A water safety group has been using the pool every Sunday morning since it opened in 1973, he said.
“Historically it is where Galway gets its lifeguards from. How can you not have swim lessons in a public pool? How can you not have water safety taught in a pool in Galway?
“It beggars belief, we’re on the sea. The water safety people, where are they going to go, how are we going to get lifeguards for beaches? How are we going to get teachers for teaching swimming?” asked Mr Caulfield.
The clubs have roughly 150 members each and generate €150,000 revenue annually for Leisureland.
This is a shortened preview version of this article. To read the full version, see this week’s Galway City Tribune. You can buy a digital edition HERE.
Galway Gardaí get more than 1,000 house party calls
From this week’s Galway City Tribune – Galway Gardaí have responded to more 1,000 house calls relating to house parties during the pandemic from mid-March to early September – the vast majority of them in the city area, it was revealed this week.
Chief Superintendent, Tom Curley, told the Galway City Tribune, that the figures for house party Garda call-outs were ‘startling’ and a source of major concern.

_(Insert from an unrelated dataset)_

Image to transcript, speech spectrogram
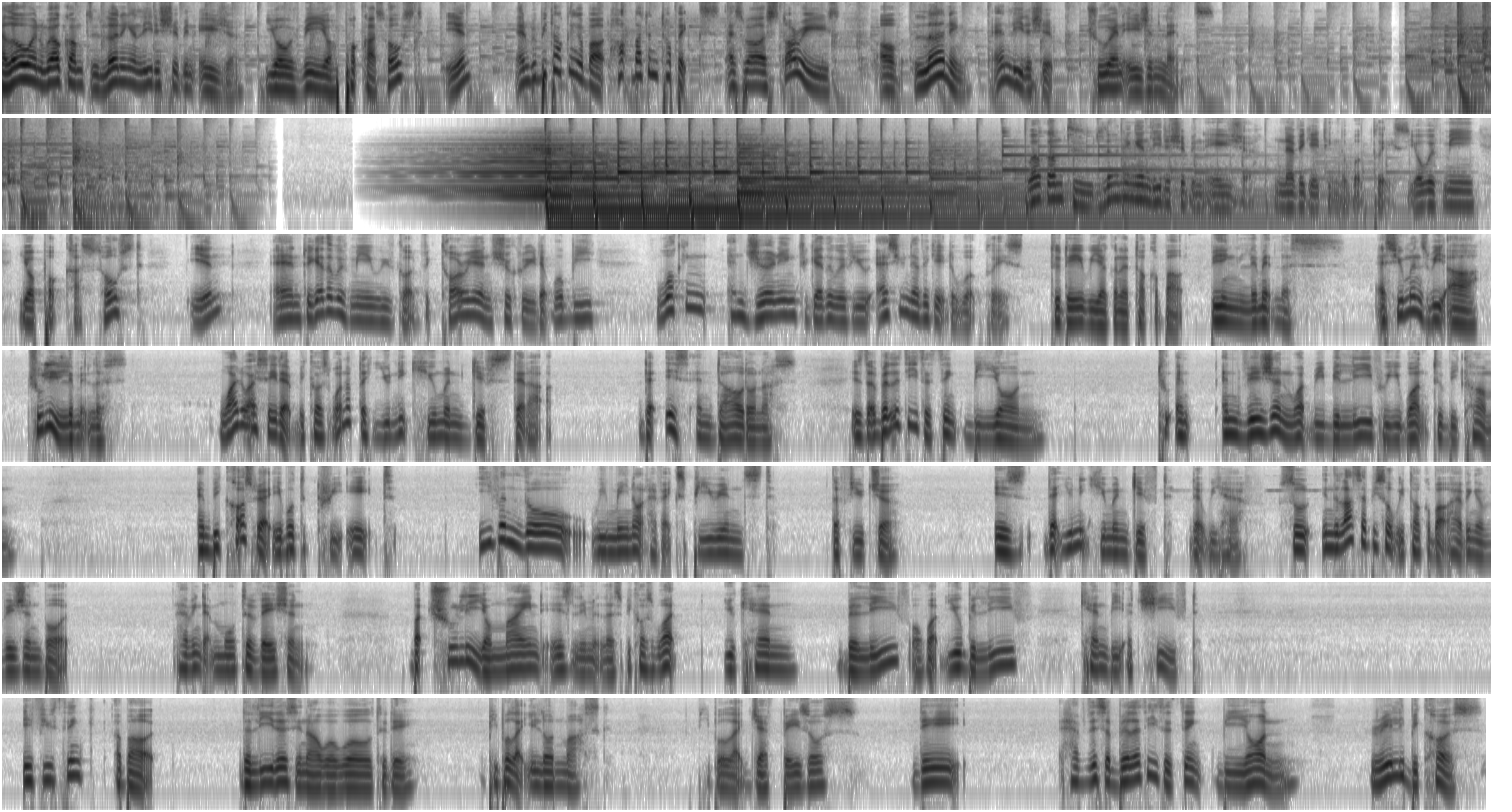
Hello and welcome to Learning and Leadership in Asia. You're with me, your podcast host, Ian, and we'll be talking about hot button topics as well as stories of learning and leadership through an Asian lens. Welcome to Learning and Leadership in Asia, Navigating the Workplace. You're with me, your podcast host, Ian, and together with me, we've got Victoria and Shukri that will be walking and journeying together with you as you navigate the workplace. Today, we are going to talk about being limitless. As humans, we are truly limitless. Why do I say that? Because one of the unique human gifts that are that is endowed on us is the ability to think beyond, to en- envision what we believe we want to become. And because we are able to create, even though we may not have experienced the future, is that unique human gift that we have. So, in the last episode, we talked about having a vision board, having that motivation. But truly, your mind is limitless because what you can believe or what you believe can be achieved. If you think about the leaders in our world today, people like Elon Musk, people like Jeff Bezos, they have this ability to think beyond really because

“This is a no-brainer. For anyone thinking of a house party, the simple message is – don’t do it. A serious amount of Garda time is now being spent dealing with house-party related incidents,” he said.
Between March 18 and September 1 this year, the Galway Garda Division responded to 1,034 house-party related calls, most of them in the city area.
“This a real and pressing issue not only for the Gardaí and the health authorities but also for the general public at large.
“Large numbers of people gathering in an enclosed house setting can be potentially disastrous in terms of our efforts to contain the spread of this virus. House parties are out – it’s as simple as that,” said Chief Supt Curley.
This is a shortened preview version of this article. To read more on Covid in Galway, see this week’s Galway City Tribune. You can buy a digital edition HERE.